The IRC then relocated them to Elizabeth. While they are happy to be here, they’ve struggled to adjust to American customs and Fadel is frustrated that he cannot speak the language or find work.
“They had a pretty horrible experience in Jordan,” says McCaffrey. “Maryam said that they were treated very badly, less than human. They have been struggling to reestablish themselves.”
The United States is one of the few countries that require refugees to pay-back their travel costs, after they are resettled. The Al Radis, who have four children, received a notice from the IRC informing them that they must start to make monthly payments. The Al Radis, who have no means of income, were panicked.
Bnai Keshet again stepped in to help. Macall and McCaffrey quickly started a GoFundMe page, shooting a video and photos with the family, to help pay off the nearly $7,000 debt.
“We are amazed that in less than 72 hours we raised the full amount,” says McCaffrey. “This seems news worthy in and of itself! The response was remarkable.”
“There’s so many people that have come out from all different towns and congregations to support these families,” McCaffrey says. “I think that they feel that they have recovered some of their dignity, but still there’s a lot of challenges.”
Outside of school, the Syrian children have limited interaction with American
children. Recreation, sports, and playtime, things that are familiar to American children, have remained elusive, and like the adults the language remains a barrier.
Recently, Heba Elhamasy, 22, a student from Montclair State and founder of Ihsan Charity, Inc., a nonprofit “dedicated to the welfare of refugees” worldwide, took the Al Radi children and Maryam to Monster Golf in Paramus. The children ran around in the darkened room playing videogames and riding motorcycle simulators, a rare occasion where they were able to forget about their worries and relax.
Elhamasy, who also brought household items and clothing donations from her organization to their home earlier in the day, paid for the children and took delight in seeing them have such fun. “It’s the “small acts of kindness and friendship that make a difference,” she says.
Elhamasy, whose parents are Egyptian, has even taken the children to her parents home in Jackson for a sleepover recently. “My parents love them. We speak the same language (Arabic). We feel a closeness. There’s a need (here).”
Just recently, three interfaith groups, Bnai Keshet, Temple Bnai Abraham, and the Al Andalus Foundation, organized a fundraising campaign to send 17 of the refugee children to daycamp at the Elizabeth YMCA. For two weeks this summer, they will have an opportunity to play with other children, improve their English, swim, and go on field trips.

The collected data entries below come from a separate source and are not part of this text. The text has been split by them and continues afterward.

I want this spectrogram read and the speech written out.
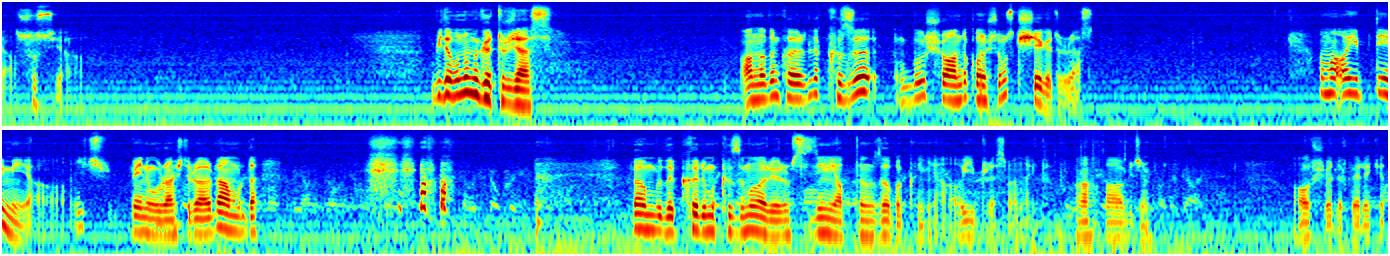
Ya sus ya. Bir de bunu mu götüreceğiz? Anladığım kadarıyla kızı bu şu anda konuştuğumuz kişiye götüreceğiz. Ama ayıp değil mi ya? Hiç beni uğraştırıyor. Ben burada Ben burada karımı kızımı arıyorum. Sizin yaptığınıza bakın ya. Ayıp resmen ayıp. Ah abicim. Al şöyle bereket.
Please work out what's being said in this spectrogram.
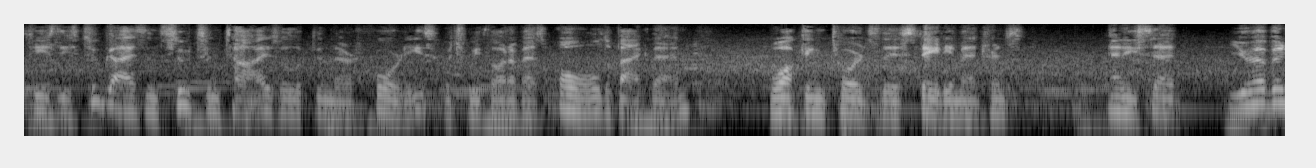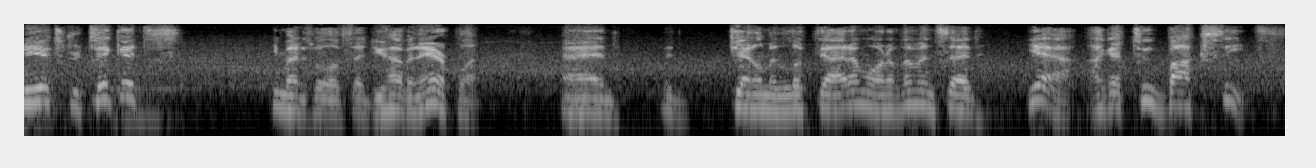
sees these two guys in suits and ties who looked in their 40s, which we thought of as old back then, walking towards the stadium entrance. And he said, You have any extra tickets? He might as well have said, do You have an airplane. And the gentleman looked at him, one of them, and said, Yeah, I got two box seats.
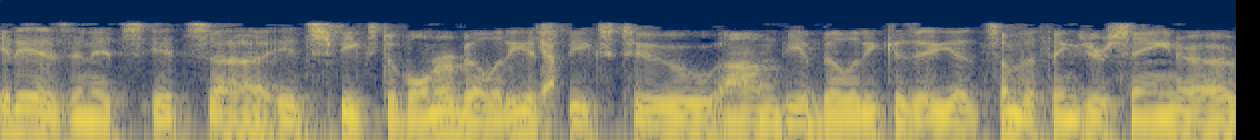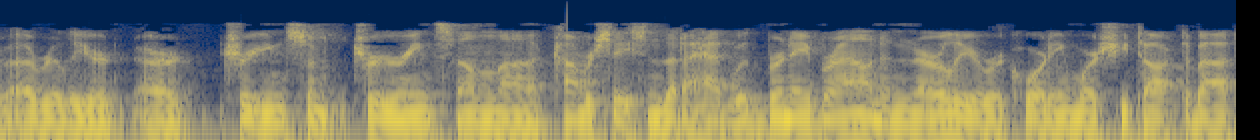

“It’s easy to feel overwhelmed and depressed by the scale of this catastrophe, but there are ways to help on a local level,” McCaffrey wrote in an email, appealing for donations, hoping to raise $3,000 to cover the balance. She says that the YMCA has offered a very generous subsidy to pay for the rest. She estimates that a $100 donation will cover the cost for one child, for one week.
Most of the children must attend summer school classes in the morning, so the YMCA has tailored the camp schedule, with sessions beginning in the afternoon.
“They live in apartments with no yards, this will give them an opportunity to swim and play, and practice English,” says McCaffrey. “This will help restore the smallest piece of childhood to children who have already lost so much.”
To contribute, please contact Kate McCaffrey at firstname.lastname@example.org.
Salma Hassan contributed to this story.